An ancient Japanese wood preservation technique has gone on trial as part of an Arts Council funded project on the Hampshire coast.
Two ‘rotating observatories’ have just opened at the Winchester Science Centre in the South Downs National Park, designed to be workspaces allowing artists and writers to interact directly with the public.
The innovative structures, which appear to float above the ground but actually sit on a hidden slew-ring mechanism, will also serve as test beds for a fashionable wood preservation technique known as Shou Sugi Ban – Japanese for ‘burnt cedar board’.
This involves applying flame to the surface of the timber, to burn off the softer cellulose and leave only the much more durable lignin fibres exposed. Resistance to rot, fire and insect damage is said to be significantly enhanced.
The distinctive black char finish has recently been appearing on a number of UK projects, both externally and for internal finishes, although there is little research data on how charred timber actually performs in British conditions.
The project has been conceived and managed by creative facilitator Space, Placemaking and Urban Design (SPUD).
Working on it with north Devon based artist Edward Crumpton are four graduate architects from Feilden Cregg Bradley Studios. Architectural assistant Charlotte Knight said: “Traditionally the timber treated with this technique was Japanese red cedar.
“But we considered this would be too low density for the UK. So we’re trialling both home-grown and imported Siberian larch for the main cladding, while one elevation is given over to test panels of Western red cedar, chestnut and oak.”
Knight added that some of the charred timber currently on the market had simply been flamed with a blowtorch. “But this seems to do little more than blacken the surface. Plus a blowtorch isn’t sustainable.
“We’re looking for a sustainable technique to use on locally sourced timber that preserves without toxic chemicals.”
After much experimentation the project team came up with its own version of the traditional Japanese method. Larch planks 3m long were clamped together in threes to form a triangular chimney. A sheet of newspaper was ignited at the base and the resultant internal fire allowed to burn for six or seven minutes before being dowsed with water.
Knight said the team received one vital piece of advice from the Timber Research and Development Association. “They told us not to forget about the end grain and the other face of the plank.
“So we charred the end grain as well, and applied a range of finishes to both faces, including the traditional Tung oil.”
Where high durability materials were needed elsewhere on the project, acetylised timber alternatives Accoya and Medite Trycoya Extreme (see box below) were specified. These were donated by timber merchant James Latham, who also part sponsored the £50,000 project.
SPUD principal associate Mark Drury paid particular tribute to Hatfield-based structural engineer Unitspark, which was responsible for the two supporting structures.
“Basically each observatory sits on a steel base frame mounted on a slew ring that enables the user to rotate it through 3600 by a hand-crank,” he said.
“Another steel frame supports the slew ring.

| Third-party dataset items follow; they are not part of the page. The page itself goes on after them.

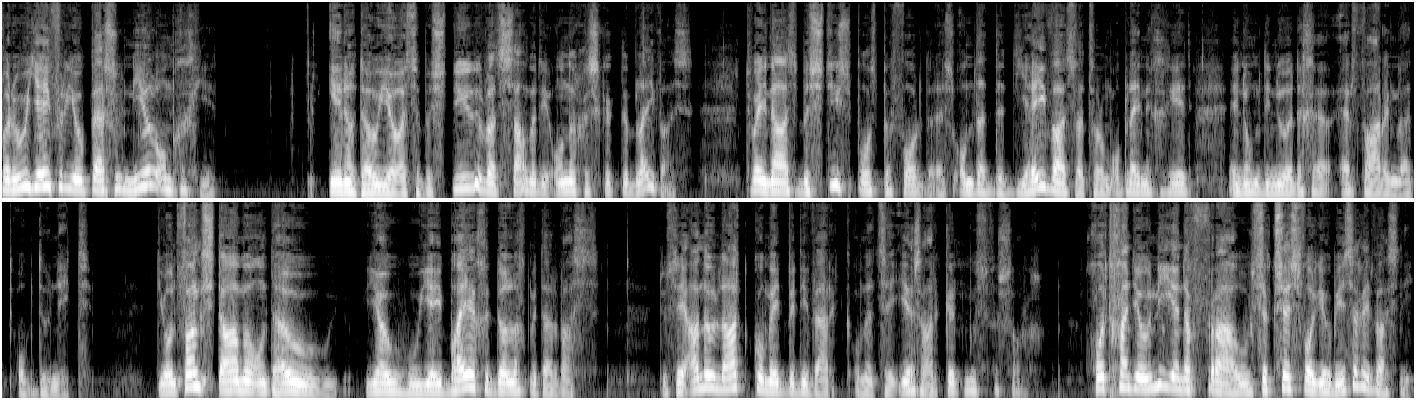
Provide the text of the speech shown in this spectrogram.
vir hoe jy vir jou personeel omgegee het. Een onthou jou as 'n bestuurder wat saam met die ondergeskikte bly was toe hy na 'n bestuurspos bevorder is omdat dit jy was wat vir hom opleiding gegee het en hom die nodige ervaring laat opdoen het. Die ontvangsdame onthou jou hoe jy baie geduldig met haar was. Toe sy aanhou laat kom het by die werk omdat sy eers haar kind moes versorg. God gaan jou nie eendag vra hoe suksesvol jou besigheid was nie,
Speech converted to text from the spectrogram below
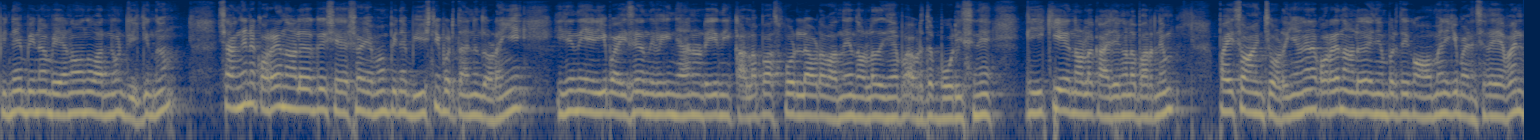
പിന്നെയും പിന്നെ വേണമെന്ന് പറഞ്ഞുകൊണ്ടിരിക്കുന്നു. പക്ഷെ അങ്ങനെ കുറേ നാളുകൾക്ക് ശേഷം അവൻ പിന്നെ ഭീഷണിപ്പെടുത്താനും തുടങ്ങി. ഇനി നീ എനിക്ക് പൈസ തന്നില്ലെങ്കിൽ ഞാനുണ്ടെങ്കിൽ നീ കള്ള പാസ്പോർട്ടിൽ അവിടെ വന്നേന്നുള്ളത് ഞാൻ അവിടുത്തെ പോലീസിനെ ലീക്ക് ചെയ്യുന്നുള്ള കാര്യങ്ങൾ പറഞ്ഞും പൈസ വാങ്ങിച്ചു തുടങ്ങി. അങ്ങനെ കുറേ നാൾ കഴിഞ്ഞപ്പോഴത്തേക്ക് ഓമനയ്ക്ക് മനസ്സിലായി. അവൻ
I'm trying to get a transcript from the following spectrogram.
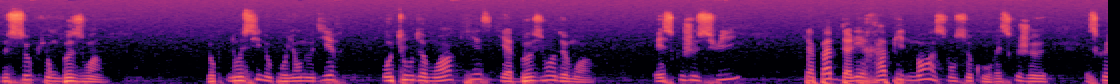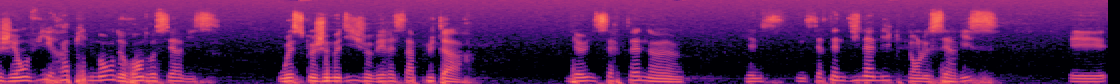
de ceux qui ont besoin. Donc nous aussi, nous pourrions nous dire, autour de moi, qui est-ce qui a besoin de moi? Est-ce que je suis capable d'aller rapidement à son secours? Est-ce que j'ai envie rapidement de rendre service? Ou est-ce que je me dis, je verrai ça plus tard? Il y a une certaine, euh, une, certaine dynamique dans le service et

The ingenious thing about this lower frame is that it was equipped with shipping container lugs that allowed the observatories to be safely mounted on the vehicle that transported them to site.
“Then wheels could be fitted to enable them to be moved into their final position.”
After six months the observatories will migrate to the New Forest National Park. Other future locations include the River Tamar and the South Dorset Ridgeway.
How reagent used in heroin production can harden wood
Acetylisation as a process, while not as ancient as Shou Sugi Ban, has been around for more than 75 years. It involves the impregnation of low durability softwood species with acetic anhydride, a commercial reagent widely used in the conversion of cellulose to cellulose acetate and in the production of both aspirin and heroin.
All untreated timbers contain a mixture of acetyl groups and free hydroxyls in the walls of the cells that make up their structure. Free hydroxyls readily absorb water and are vulnerable to fungus attack, while acetyl groups are much more resistant.
Hardwoods typically contain 4.5% acetyls, three times as much as softwoods. Acetylisation, however, raises softwood levels to higher than even tropical hardwoods, rendering the treated wood resistant to fungi and insects, and much more dimensionally stable.
Accoya products are derived from sustainably sourced softwood sections and have achieved a Class 1 durability rating, equivalent to most tropical hardwoods. A more recent development is the use of acetylised wood fibres to produce Medite Tricoya Extreme, a much more durable medium density fibreboard.